So I’m a game designer now. That’s pretty neat.
In the time since I’ve last written here, I submitted an entry to the 200 Word RPG Challenge. It’s both the first game I’ve “officially” designed and the first formal writing contest and/or challenge that I’ve entered in quite some time, and I’m happy with how things shook out. Here’s what I thought of the whole thing, now that the finalists are picked and I feel like I can talk about my entry without potentially making it weird for judges or readers.
The Challenge Itself
The 200 Word RPG Challenge is exactly what it sounds like: entrants create a complete tabletop game in 200 words or fewer. It encourages everyone to try and make a game, from writing and editing to playtesting and maybe even eventual collaboration with other designers. Each year has finalists and winners chosen by the challenge’s official readers: at the time of writing, 2019’s winners haven’t been announced, but some of my favorite entries are among the finalists, so make sure to give them a look.
This was my first game jam ever, so I can’t speak to how this compares to other ones or even past challenges, but my experience was good. I don’t normally like low word count limits (flash fiction was the bane of my college writing classes), but the 200-word limit actually worked very well for me this time around—in fact, I had an easier time with this than I did with trying to write even a short Dungeons & Dragons adventure over the summer. That I was only responsible for an idea and 200 words of content and not pages of layouts, art, rules, and other trappings of game books made it significantly less overwhelming, which is exactly the point.
My entry wasn’t a finalist, but it did receive feedback from a couple of the readers that looked it over. Their feedback was very helpful and positive, and I agreed with a lot of what was suggested. These were some of the nicest (while still constructive) anonymous reviews I’ve ever had of my writing before, so thank you to whoever those readers that read my game and liked it enough to say nice things and make suggestions were: you worked really hard, and I appreciate it.
Until the Spell is Broken
All of that said, let’s talk about my contribution to the challenge.
My game is entitled Until the Spell is Broken, a title that I’m actually extremely happy with: normally titles are hard for me (It also doesn’t hurt that it’s one of my better “1:30 in the morning the day before submitting” ideas to date). It’s a small-scale, cozier fantasy where players take the roles of characters afflicted with various supernatural curses that emotionally support one another and possibly find ways to reverse the magic.

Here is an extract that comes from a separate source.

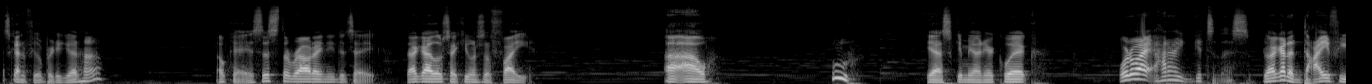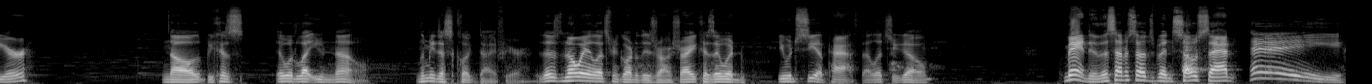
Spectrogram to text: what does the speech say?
That's gotta feel pretty good, huh? Okay, is this the route I need to take? That guy looks like he wants to fight. Uh oh. Whew. Yes, get me out here quick. Where do I, how do I get to this? Do I gotta dive here? No, because it would let you know. Let me just click dive here. There's no way it lets me go into these rocks, right? Because it would, you would see a path that lets you go. Man, dude, this episode's been so sad. Hey,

For media comparisons, you can pick any number of Disney-esque movies from the 80s and 90s that involved magical curses being reversed through the power of interpersonal relationships and character development, and anime and manga fans could easily draw parallels to Fruits Basket.
Obviously it’s very simple: developing a dedicated setting wasn’t a priority, and the most game-like thing about it is an option to roll on tables to determine the nature of your character’s curse. I loved the collaborative storytelling, rules-light, and emotionally evocative nature of The Skeletons and drew inspiration from it for the experience I wanted to convey here. The challenge’s readers would have liked to see more mechanics, specifically with regard to giving the social interaction some structure, and I do agree with that and it’s one of the things I’m giving some thought to.
As for where the premise came from, it’s one that I’ve actually tried to work into a novel manuscript a few times. I had characters and ideas for supernatural afflictions and narrative arcs, but I couldn’t bring them together in a larger story that really worked, and I didn’t love any of the iterations enough to do anything serious with them. Long story short, I realized that it wasn’t a novel, but a narrative game that I needed other people to help me finish. So I kept the ideas that were compelling to me in the first place, changed them into narrative prompts, and turned the reins over to players.
It’s something I’d absolutely love to expand on in the future, so, uh, designers and other potential collaborators that might be out there: Hi! Thanks for reading! I don’t bite hard or often!
As for players, Until the Spell is Broken is a complete game playable in its current form, and a good fit for quieter groups and nights. It would also work for those times when your full group can’t show up and you need to scratch a storytelling itch. If you do run it, I’d love to hear what you think, here or any of the other places on the internet where I tend to be.